Open Competition 3 - Biotechnology
Debugging Protein Glycosylation for Biotherapeutics
Genetically transform caterpillars to produce therapeutic protein drugs 100 times faster than any current technology, decreasing drug development costs and increasing affordable drug production capacity.
Sponsor: Chesapeake PERL, Inc.387 Technology Drive
College Park, MD 20742
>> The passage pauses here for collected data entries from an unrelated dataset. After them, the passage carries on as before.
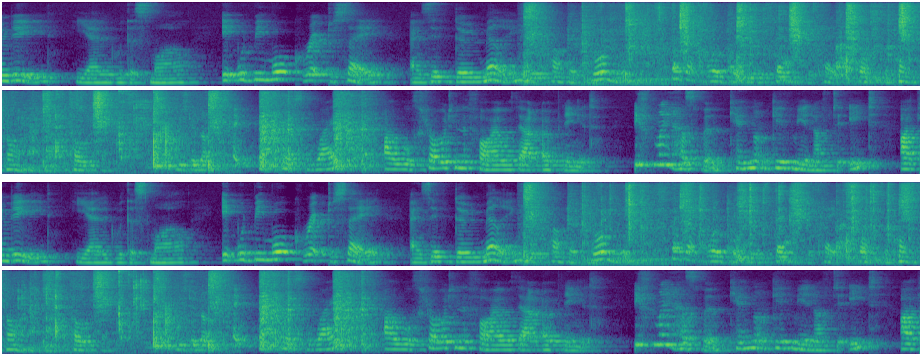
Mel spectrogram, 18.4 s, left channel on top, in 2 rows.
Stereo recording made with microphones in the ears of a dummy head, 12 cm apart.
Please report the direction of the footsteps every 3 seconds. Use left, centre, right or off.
off, right, left, left, right, off.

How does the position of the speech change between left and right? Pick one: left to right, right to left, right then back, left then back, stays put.
right to left.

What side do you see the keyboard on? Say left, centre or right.
right.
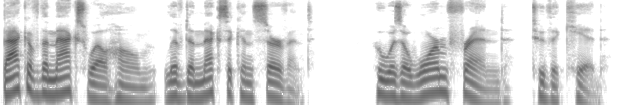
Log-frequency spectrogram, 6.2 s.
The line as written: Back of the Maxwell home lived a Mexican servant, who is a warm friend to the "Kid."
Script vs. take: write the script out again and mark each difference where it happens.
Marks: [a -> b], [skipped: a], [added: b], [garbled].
Back of the Maxwell home lived a Mexican servant, who [is -> was] a warm friend to the "Kid."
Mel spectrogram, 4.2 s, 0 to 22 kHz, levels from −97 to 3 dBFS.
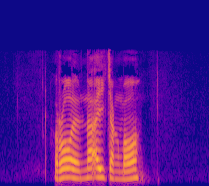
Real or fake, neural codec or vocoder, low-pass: real; none; 7.2 kHz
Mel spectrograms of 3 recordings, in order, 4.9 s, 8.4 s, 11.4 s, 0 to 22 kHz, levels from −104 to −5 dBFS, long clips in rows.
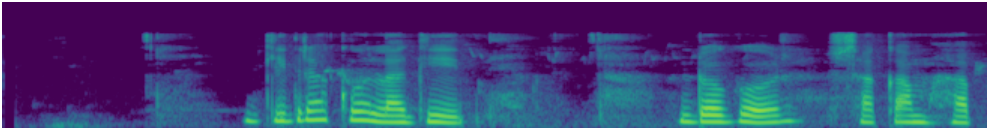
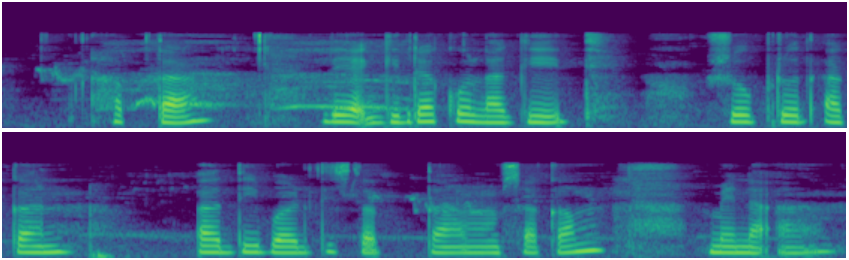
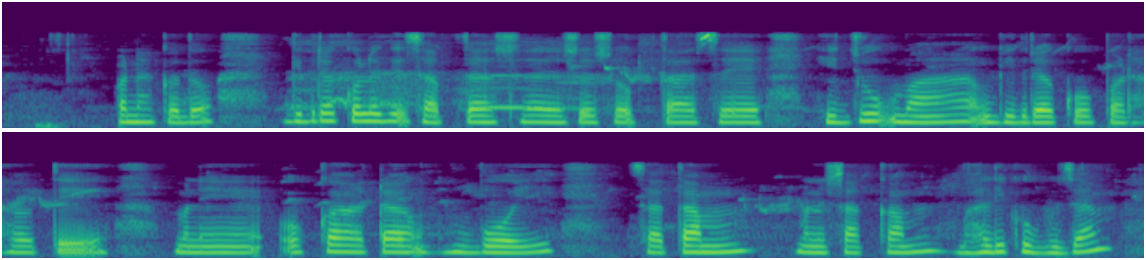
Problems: constant background noise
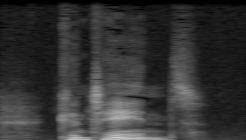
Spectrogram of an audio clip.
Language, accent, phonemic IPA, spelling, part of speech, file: English, US, /kənˈteɪnz/, contains, verb, En-us-contains.ogg
- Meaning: third-person singular simple present indicative of contain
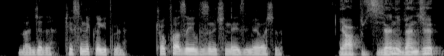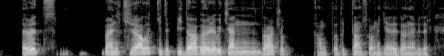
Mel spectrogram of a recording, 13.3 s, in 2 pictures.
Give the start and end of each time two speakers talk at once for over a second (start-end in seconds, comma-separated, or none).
none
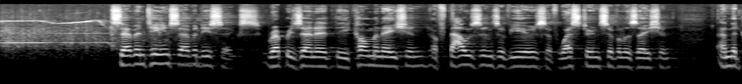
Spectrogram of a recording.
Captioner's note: applause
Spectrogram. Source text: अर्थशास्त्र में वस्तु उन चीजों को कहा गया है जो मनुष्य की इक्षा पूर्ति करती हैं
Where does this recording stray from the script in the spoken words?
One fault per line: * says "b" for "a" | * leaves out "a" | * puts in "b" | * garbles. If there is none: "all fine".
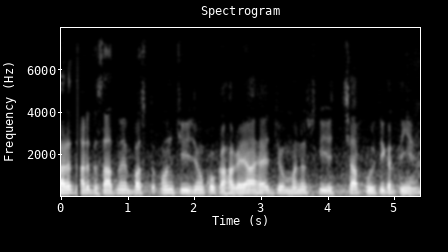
all fine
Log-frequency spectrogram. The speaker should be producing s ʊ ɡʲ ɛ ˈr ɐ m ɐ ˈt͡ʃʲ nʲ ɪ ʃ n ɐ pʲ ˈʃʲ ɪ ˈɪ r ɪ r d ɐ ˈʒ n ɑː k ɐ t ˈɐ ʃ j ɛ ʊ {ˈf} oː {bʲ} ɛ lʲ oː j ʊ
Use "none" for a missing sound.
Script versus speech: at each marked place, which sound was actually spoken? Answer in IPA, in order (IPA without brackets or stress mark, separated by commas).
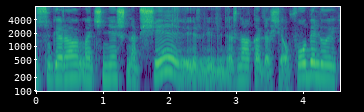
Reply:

Advances in the development of protein drugs for treating conditions such as hemophilia and various autoimmune diseases have outpaced the development of inexpensive, fast methods of manufacturing these human recombinant glycoprotein drugs. To help solve this problem, Chesapeake PERL, Inc. (C-PERL) plans to develop technologies for innovative production of transgenic caterpillars, called "transpillars." Transpillars will be genetically engineered to produce recombinant human proteins with human-like sugar attachments instead of those typical of insects. Using these transpillars in the glyco protein manufacturing process will enable high-volume, cost-competitive production of a broad range of biopharmaceuticals. C-PERL plans to first genetically transform the caterpillars, then create a stable line of insects for continued mass production of the needed glycoproteins. This would help lower drug development costs by $140 million per drug and shorten the time to market for new drugs, translating into lower drug prices and reduced health care costs for consumers. It could also allow the marketing of new drugs that otherwise might prove too expensive to manufacture and help make up for the current shortage of manufactured glycoproteins. This three-year project would leverage C-PERL's existing protein manufacturing process against the innovations proposed for improved manufacturing of human protein biotherapeutics. Recent technical advances have made development of this process feasible, but risks remain high. For example, C-PERL cannot guarantee that the insect lines created by this new, untested technology will survive. The company cannot fully fund this project internally and venture capital is not available because of the high-risk nature of the research and development to be done. Receipt of ATP funding could accelerate the technical development process by five years, enabling C-PERL to become a more efficient manufacturer of recombinant proteins and, subsequently, to open new markets to the technology. C-PERL's partners for this project will be the Department of Molecular Biology at the University of Wyoming and the Department of Biological Sciences at the University of Notre Dame.